I enjoy Joyce's blog even though I am not a librarian. I am very interested in her ideas and realize they are applicable to all teachers. Some of the ideas from the podcast are already a part of what I believe and practice, others are new to me (eg. subscription databases) and give me new areas to explore.

Monday, July 24, 2006

A Second Look at Open Source

I admit, I have been a bit of a snob about open source software. I never really saw that it would be relevant to me or my district. If figured it was for places that were looking to outfit a large number of students with computers and had little money left for software. And I thought open source software was for places that were building computers, as opposed to buying them from Dell or Apple or whoever. I didn't even think they would work on Macs or Dells. I also assumed (and we know what happens when you do THAT!) open source software (oss) was very limited. Boy was I wrong.

I began to think about all the free web tools and software I have downloaded for my personal use. Why do I download this free software? Because it works.

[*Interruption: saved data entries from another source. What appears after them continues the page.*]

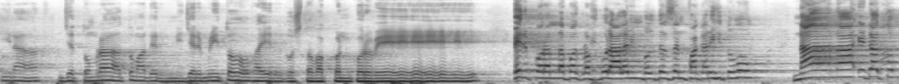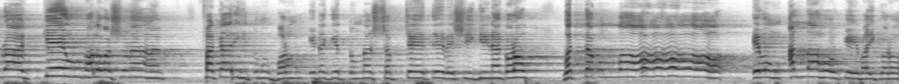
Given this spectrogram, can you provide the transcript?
কি না যে তোমরা তোমাদের নিজের মৃত ভাইয়ের গোস্ত ভক্ষণ করবে। এরপর আল্লাহ পাক রব্বুল আলামিন বলতেছেন ফাকারিহি তুমু না না, এটা তোমরা কেউ ভালোবাসো না। ফাকারিহি তুমু বরং এটাকে তোমরা সবচেয়ে বেশি ঘৃণা করো। এবং আল্লাহকে ভয় করো।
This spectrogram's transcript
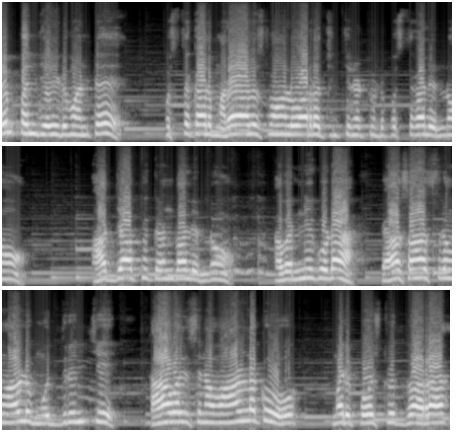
ఏం పని చేయడం అంటే పుస్తకాలు మలయాళ స్వాముల వారు రచించినటువంటి పుస్తకాలు ఎన్నో ఆధ్యాత్మిక గ్రంథాలు ఎన్నో అవన్నీ కూడా వ్యాసాశ్రమం వాళ్ళు ముద్రించి కావలసిన వాళ్ళకు మరి పోస్టు ద్వారా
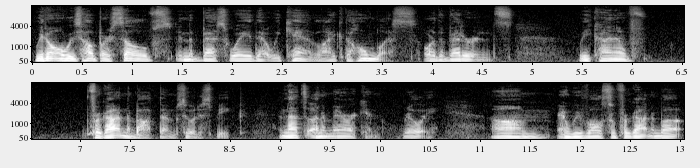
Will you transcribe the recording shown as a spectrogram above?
We don't always help ourselves in the best way that we can, like the homeless or the veterans. We kind of forgotten about them, so to speak. And that's un American, really. Um, and we've also forgotten about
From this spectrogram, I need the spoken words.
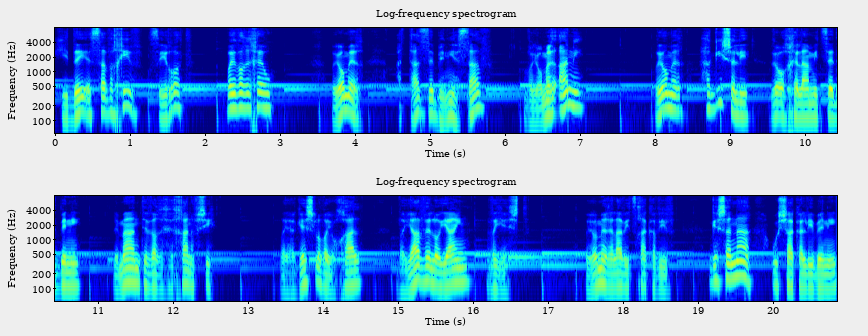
כידי עשיו אחיו, שעירות, ויברכהו. ויאמר, אתה זה בני עשיו? ויאמר אני. ויאמר, הגישה לי, ואוכלה מצד בני, למען תברכך נפשי. ויגש לו ויאכל, ויבל לו יין, וישת. ויאמר אליו יצחק אביו, גשנה ושקה לי בני.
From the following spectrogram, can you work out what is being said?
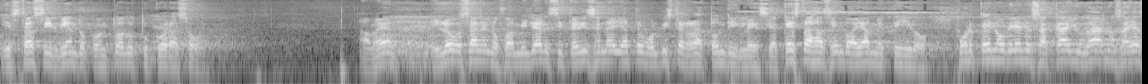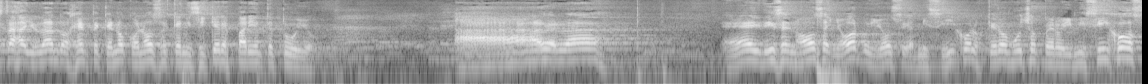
y estás sirviendo con todo tu corazón. Amén. Y luego salen los familiares y te dicen, ya te volviste ratón de iglesia. ¿Qué estás haciendo allá metido? ¿Por qué no vienes acá a ayudarnos? Allá estás ayudando a gente que no conoce, que ni siquiera es pariente tuyo. Ah, ¿verdad? Y dice, no, Señor, pues yo sí, a mis hijos los quiero mucho, pero ¿y mis hijos?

And why should I pay for something when I can get something just as good (or better) for free? (AOL mail vs hotmail, gmail, yahoomail, etc, or Moodle - lots of buzz about this) There are also times when a free download is the only way to get something (Writely is sooo cool) -- count me in! I am a dedicated Mac gal through and through, but I dabble with PCs when I must, so obviously a "frankenstein" computer is not needed for oss.

And today I read a blog post that stated there are over 1500 oss titles with more being added everyday. Incredible. As I watched a TILT (Teachers Improving Learning with Technology) video of ThinkFree Office Online (their version of Word, PowerPoint, and Excel) I became a convert. Documents created with ThinkFree are even compatible with Word! I can't wait to find more oss that I can use and download for use with my 1st-5th graders.

Watch this spot for links to my favorite open source/free sites.

  • Like Stickies for Mac , but better. The ultimate organizing, to-do tool.
  • Allows you to resize images and apply some effects, like shapes or even text. Drag and drop interface. I love it! So much easier than PhotoShop or Graphics Converter.

  • What's not to like about this browser?: tabbed browsing, auto-updates, lots of add-ons and themes. A great alternative to IE for Mac users and imo, far superior to Safari,

  • a word processing, presentation program, and spreadsheet/graph program, compatible withMicrosoftt Office Suite
Project Cam
  • • an application to facilitate videoconferencing, allows 2 "participant" screens, audio, and a text message area, you supply the web cams, from Cable in the Classroom
Thanks for Kathy Schrock's Kaffeeklastch for these 3:

LEGO Digital Designer 1.6
  • a free virtual building system available for both the Windows and Mac OSX platform
Google SketchUp
  • a powerful 3-D modeling program avaiable for Windows 2000 and better and Mac OS10.3.9 and better; can be used in conjunction with Google Earth or on its own
  • an easy-to-use drawing program available for Windows and Mac OSX